Last year we generated Rs.43lakh through consultancy. Bombay University got one-third of it. This year will we be able to do it? Was it a freak year? No. by all indications we will make it this year also.

Lawyers, chartered accountants, doc­tors etc. practice consultancy, why not engi­neers? Of course, a high level of professional integrity is required. One black sheep can give a bad name to the institute. Any underhand dealing will get exposed - sooner rather than later.
Intellectual curiosity is also satisfied along with material needs and we have a greater chance of retaining a good per­son. This is important; after all an acade­mic's salary is nowhere near corporate salaries.

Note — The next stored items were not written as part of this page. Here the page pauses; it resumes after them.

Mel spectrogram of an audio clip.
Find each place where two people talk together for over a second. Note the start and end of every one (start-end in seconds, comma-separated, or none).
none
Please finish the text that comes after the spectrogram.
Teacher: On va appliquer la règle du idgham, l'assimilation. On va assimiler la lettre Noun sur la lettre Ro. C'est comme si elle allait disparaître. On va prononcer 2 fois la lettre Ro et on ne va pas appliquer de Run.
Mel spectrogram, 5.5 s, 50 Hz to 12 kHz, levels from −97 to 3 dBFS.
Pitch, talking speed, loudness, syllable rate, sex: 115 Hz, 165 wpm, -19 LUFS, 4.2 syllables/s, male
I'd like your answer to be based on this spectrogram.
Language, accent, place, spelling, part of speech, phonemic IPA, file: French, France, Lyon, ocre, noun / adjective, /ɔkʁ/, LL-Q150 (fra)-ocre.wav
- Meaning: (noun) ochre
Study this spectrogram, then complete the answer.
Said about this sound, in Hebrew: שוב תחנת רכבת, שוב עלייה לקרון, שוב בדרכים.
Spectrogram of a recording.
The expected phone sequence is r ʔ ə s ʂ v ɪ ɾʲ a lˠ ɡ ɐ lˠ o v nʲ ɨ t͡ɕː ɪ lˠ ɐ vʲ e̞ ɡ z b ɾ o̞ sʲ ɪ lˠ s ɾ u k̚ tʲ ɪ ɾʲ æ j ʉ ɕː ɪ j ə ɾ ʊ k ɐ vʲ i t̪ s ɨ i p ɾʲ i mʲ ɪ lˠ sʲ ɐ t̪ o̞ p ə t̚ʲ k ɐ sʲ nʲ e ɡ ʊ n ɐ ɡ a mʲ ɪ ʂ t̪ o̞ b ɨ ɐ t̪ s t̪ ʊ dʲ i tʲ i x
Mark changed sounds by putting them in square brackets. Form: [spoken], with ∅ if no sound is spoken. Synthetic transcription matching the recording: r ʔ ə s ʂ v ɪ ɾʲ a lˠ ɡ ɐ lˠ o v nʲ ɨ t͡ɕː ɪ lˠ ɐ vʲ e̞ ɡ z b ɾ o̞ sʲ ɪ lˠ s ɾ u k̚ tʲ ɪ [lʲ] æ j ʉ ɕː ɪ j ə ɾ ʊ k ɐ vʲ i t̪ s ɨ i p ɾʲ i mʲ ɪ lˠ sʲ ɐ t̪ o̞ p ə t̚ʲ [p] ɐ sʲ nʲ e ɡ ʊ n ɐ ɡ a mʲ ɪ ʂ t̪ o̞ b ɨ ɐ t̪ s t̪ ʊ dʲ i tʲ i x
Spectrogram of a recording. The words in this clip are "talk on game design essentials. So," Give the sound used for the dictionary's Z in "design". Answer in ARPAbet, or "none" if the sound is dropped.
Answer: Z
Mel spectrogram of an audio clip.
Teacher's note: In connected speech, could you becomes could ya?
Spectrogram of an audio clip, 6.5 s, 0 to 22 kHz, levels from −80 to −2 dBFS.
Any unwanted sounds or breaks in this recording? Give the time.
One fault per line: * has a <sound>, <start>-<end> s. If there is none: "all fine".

What do you think about sending teachers to industry on a sabbatical? Or about academics being on the boards of companies?
We have practiced these things very rig­orously. In the beginning, instead of sending a faculty member for a whole year, we see them on vacation place­ment so that he does not have to take leave and worry about continuity in service etc. A number of people have been on the board of companies and even many companies simultaneously. We encouraged it.
We have created as number of visiting professorship through private endowment, for persons from industry. We have not left any stone unturned.
Industry is realizing that their engineers need to upgrade and retrain. So they are requesting us to design refresher courses of 2-3 weeks’ duration.
Being science-based, the chemical industry is receptive to new ideas. If -you see Department of Science and Tech­nology's booklet on R&D in Indian indus­try, it is the chemical industry which leads; largely domestic companies and especially the technocrat-driven companies. 'The big C in their capital is technology and they have to be superior to be competitive nationally and internationally.
Of course, in India there is horizontal pilferage of technology because of Which the industry has acutely suffered in the last 20 years. The cost of innovation is high while that of pilferage is zero.

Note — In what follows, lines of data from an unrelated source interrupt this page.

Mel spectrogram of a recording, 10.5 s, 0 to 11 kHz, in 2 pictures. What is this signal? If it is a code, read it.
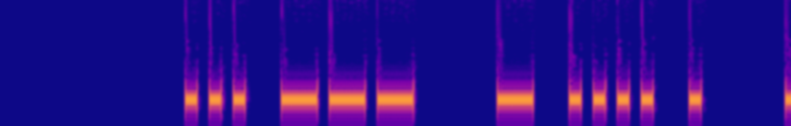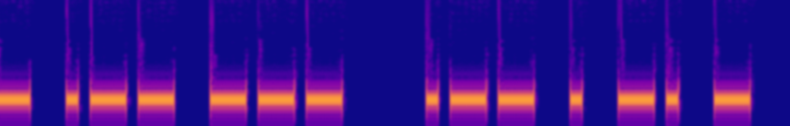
Morse code, heard as a keyed tone, about 14 wpm, 700 Hz. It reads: SO THE TWO WENT
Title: Sentences from Top 1000 Words - Review Part 1 - 15wpm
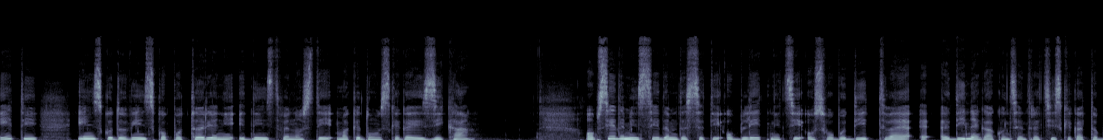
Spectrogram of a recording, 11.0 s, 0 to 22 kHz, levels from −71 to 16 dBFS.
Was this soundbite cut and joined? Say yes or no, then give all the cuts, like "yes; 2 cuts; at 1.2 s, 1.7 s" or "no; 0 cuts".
no; 0 cuts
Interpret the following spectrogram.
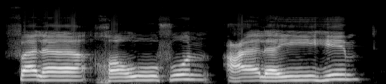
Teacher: تنوین کے بعد عین ہے، حروف حلقی ہے تو یہاں تنوین پر غنہ نہیں کریں گے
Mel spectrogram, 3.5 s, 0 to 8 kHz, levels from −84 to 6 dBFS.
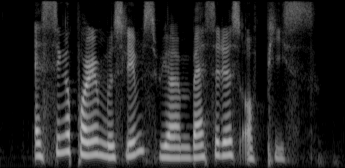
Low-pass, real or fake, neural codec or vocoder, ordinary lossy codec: none; real; none; none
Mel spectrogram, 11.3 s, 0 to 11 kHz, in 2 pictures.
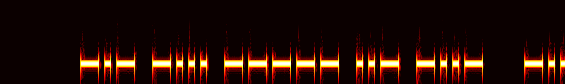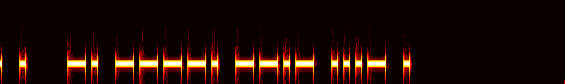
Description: Morse code, heard as a keyed tone, about 21 wpm, 700 Hz. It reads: KB0UX DE N9QVE
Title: USA Callsign DE Callsign 20wpm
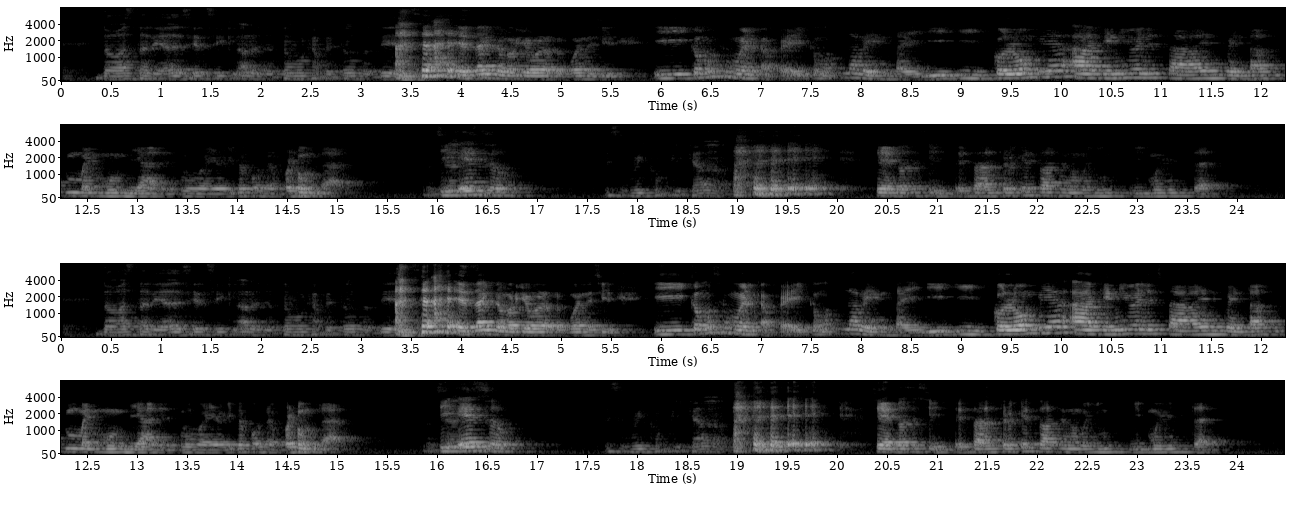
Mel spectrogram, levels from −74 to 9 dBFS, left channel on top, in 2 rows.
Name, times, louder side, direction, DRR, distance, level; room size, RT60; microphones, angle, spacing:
voice 1, 0.3-3.5 15.9-16.6 17.7-18.9, right 1 dB, 5° left, 0.4 m, -41 dB
voice 2, 3.3-15.1 16.0-16.8 19.0-23.8, right 3 dB, 45° right, 0.5 m, -31 dB
4.3 x 3.6 x 3.4 m
head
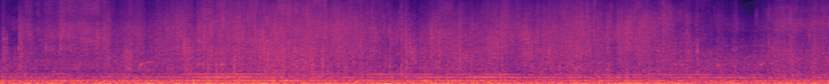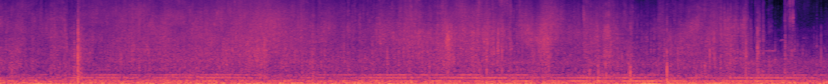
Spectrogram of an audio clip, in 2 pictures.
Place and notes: path of seasons, vineyard, piramida - walk through overgrown footpath with unfolded scroll book
long strips of paper over high grass ... and, unfortunately, broken snail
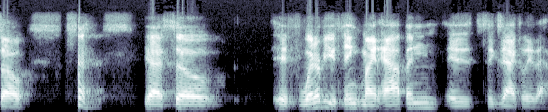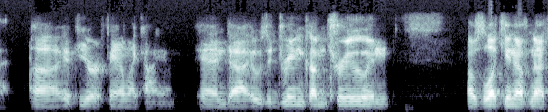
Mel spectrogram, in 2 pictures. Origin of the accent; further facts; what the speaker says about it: St. Louis, Missouri, United States; So Hayden went to Missouri, which I'm from St. Louis originally.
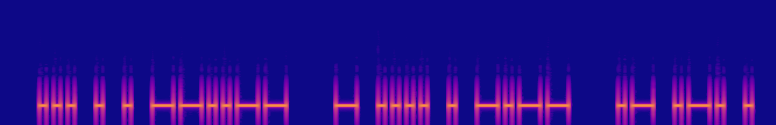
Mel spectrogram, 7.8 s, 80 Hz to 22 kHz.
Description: Morse code, heard as a keyed tone, about 17 wpm, 700 Hz. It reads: SEE, THEY ARE
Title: Sentences from Top 200 Words 17wpm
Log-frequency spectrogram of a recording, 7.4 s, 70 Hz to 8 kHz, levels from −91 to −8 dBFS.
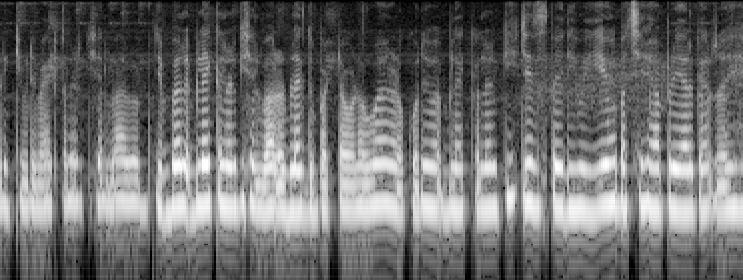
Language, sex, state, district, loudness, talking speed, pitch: Hindi, female, Bihar, Gaya, -17 LUFS, 260 wpm, 235 Hz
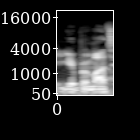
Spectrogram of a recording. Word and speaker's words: yerba mate: Yeah, first off, like I'm so glad you pronounced it Yerba Mate.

What is your view on the IPR controversy?Let us be very objective. When the cost of development is abnormally high and that too based on private money, it will be I treated as property. After a drug or agro­chemical molecule has been found, anybody can improve the technology and sell at a lower cost because the developmental costs have been borne by someone else. Why are we feeling diffident that we can­not generate ideas of that calibre?

I will give an example of missed oppor­tunities from chemistry. N.R. Iyengar had a brilliant idea to make an intermediate for rubber chemicals. He published that paper in Tetrahedron Letters. If he had the awareness, he would have patented it. Two or three years later there was a patent from Monsanto where the first paper referred to was N.R. Iyengar's! Based on that idea a commercial plant can be put up which costs less and is less polluting. A known product but made by a better route. I am just giving an example. If he had patented it, it is quite likely that Monsanto would have bid for it. He could also have then published it.

The debate on what can be patented and what cannot be, goes on all the time. An obvious thing cannot be patented but there is too much sensationalism in India ­"neem is being patented, tulsi is being patented.” etc. Something, which we know in everyday life, cannot be patented.

With the increasing integration of the Indian economy with the world econ­omy, there is a fear that Indian R&D will suffer. What is your view?I am convinced that globalisation will give a big boost to indigenous R&D and that it will get recognition internationally. The cost of research is so much lower in India than anywhere else. Talent is in reasonable abundance. All said and done I here is a worldwide trend against sharing technology. Therefore, the desire to come out with alternate technology, which is superior and patentable, will get a boost. Even in this liberalised atmosphere, many are not able to put up plants because nobody is ready to sell the technology to them. This will continue, because the developed nations perceive India as a potential competitor

1 comment:

Magnesium Oxide said...

The chemical industry in India is counted among those industries that began working immediately after the country's independence in 1947. Now India is a biggest suppliers of chemical products & commodities worldwide.